What the elephant left in the room

Perhaps, though, it would be better to start off with a better question. Shorter Jonathan Chait:

Sunday, April 6, 2014

Spoilers, alerted: Postscript

Nima Shirazi's account of the case, which makes me feel now that I've read it that I shouldn't even have bothered because it is truly comprehensive and informed (so please read it), has been updated to advert to an also indispensable account by Robert Mackey in the New York Times's Lede blog, which points out that there are plenty of former members of the Students Following the Imam's Line engaging in successful diplomatic careers without incident. One fascinating detail that I just have to put on my own record here: seems that the narrative of how ambassador-designate Aboutalebi is a terrorist has been pushed in particular by none other than the Muhajedin-e-Khalq, an organization we have discussed before, an actual terrorist organization, Israel's known partner in the murders of Iranian physicists a couple of years back.

MEK, of course, has since become a non-terrorist organization by means of the magic of the United States State Department de-listing it under monumental pressure from a lot of people (I'm looking at you, Howard Dean) who had plenty of opportunities to know better. It is obvious that their aim, or that of their secret masters/funders, is to derail the Vienna talks that started on Thursday. This is very bad, and it needs to stop.
Hamid Abutalebi looking a little like a Truffaut character, not too terrorizing. Via Al-Monitor.
[Cross-posted at No More Mister Nice Blog]

Spoilers, alerted

Once again, a Jennifer Rubin of a different choler. Via IMDB.
Here's young Jennifer Rubin on the subject of the nomination by Iran's President Rouhani of Hamid Aboutalebi to serve as Iran's ambassador to the United Nations:
If you believe that President Obama’s Iran policy is correct, then you must assume Iran is a normal state like other states, that its leaders want their country to prosper and that it wants to function as a nation-state in the “international community.” For it is only such a state that would willingly give up its illegal nuclear program in order to reintegrate back into the “international community.” Only a run-of-the-mill regime would put the welfare of its own people over the retention of an unusual weapon system, the sole purpose of which is to terrorize and blackmail neighbors.
You know, I really don't want to talk about the character of a regime that would retain an unusual weapon system, the sole purpose of which is to terrorize and blackmail neighbors, but I swear I will if you make me.

I do want it noted that Iran cannot be accused of "retaining" a weapons system that doesn't exist.
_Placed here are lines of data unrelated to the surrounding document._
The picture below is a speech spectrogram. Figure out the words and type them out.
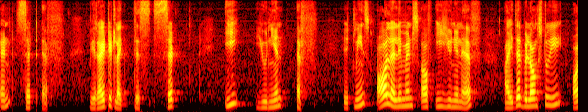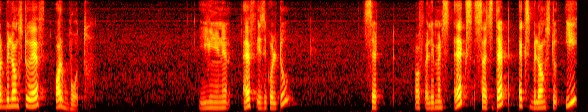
and set F. We write it like this set E union F. It means all elements of E union F either belongs to E or belongs to F or both. Union F is equal to set of elements X such that X belongs to E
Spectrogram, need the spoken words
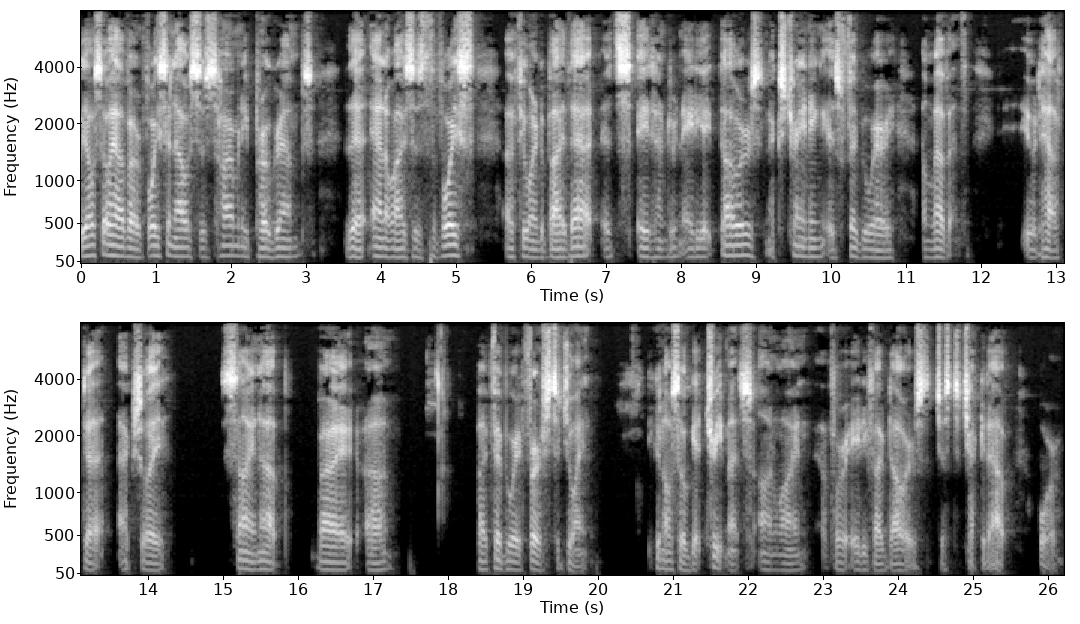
We also have our voice analysis harmony programs that analyzes the voice. Uh, if you wanted to buy that, it's $888. Next training is February 11th. You would have to actually sign up by uh, by February 1st to join. You can also get treatments online for $85 just to check it out or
Or of conducting an "illegal nuclear program" when it has been found repeatedly [jump]

Saturday, April 5, 2014

Two Afghanistan pictures

From an exhibition, "Anja Niedringhaus—At War" held at The Cube, Eschborn (Hessen), February-March 2012, via
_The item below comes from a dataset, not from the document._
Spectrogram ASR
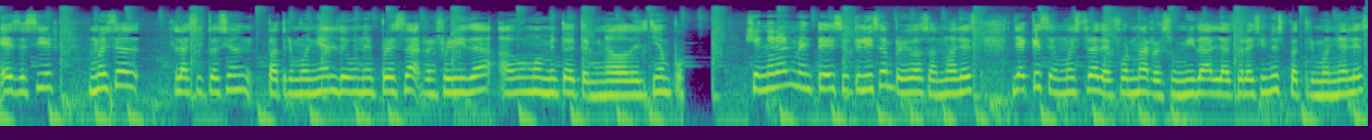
Es decir, muestra la situación patrimonial de una empresa referida a un momento determinado del tiempo. Generalmente se utilizan periodos anuales ya que se muestra de forma resumida las variaciones patrimoniales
Salavat, Afghanistan, September 2010 © Anja Niedringhaus/AP

Kabul, Afghanistan, September 2009 © Anja Niedringhaus/AP
The photographer, Anja Niedringhaus, was killed yesterday by an Afghan police commander in Khost province, where she was covering the ongoing election with the reporter Kathy Gannon (who was badly hurt). A tribute by Carlotta Gall appeared in today's Times.

Speech Impediments
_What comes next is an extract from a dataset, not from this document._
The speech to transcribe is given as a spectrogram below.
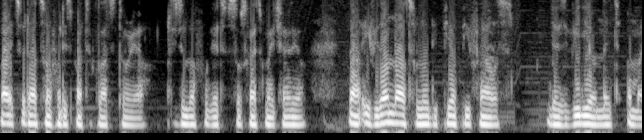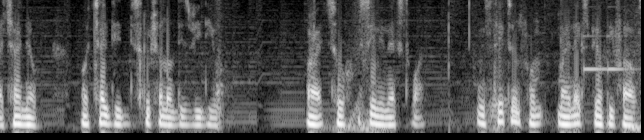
Alright, so that's all for this particular tutorial. Please do not forget to subscribe to my channel. Now, if you don't know how to load the PLP files, there's a video on it on my channel or check the description of this video. Alright so see you in the next one. And stay tuned for my next PLP files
Dave Whitlam, The Kindness of Strangers (DeviantArt, 2014).
It's a little bit fun watching the Republicans in the wake of the McCutcheon decision basically trying to think of ways to say how much they approve of it without just running out in the street like kids in a summer rain in their bathing suits, to dance in the gentle Kochfall.

To the editors of the National Review, it's all about demonstrating that money really is speech:

There's something I've got to tell you

I'm not like other guys.

Large-format (32" by 40") oil by Russ Docken, undated (it's not on Docken's website, which hasn't been updated since 2009, so it's after that), depicting the famous scene where the 19-year-old Jesus declines a marriage proposal from an upper-class Nazareth girl, [jump]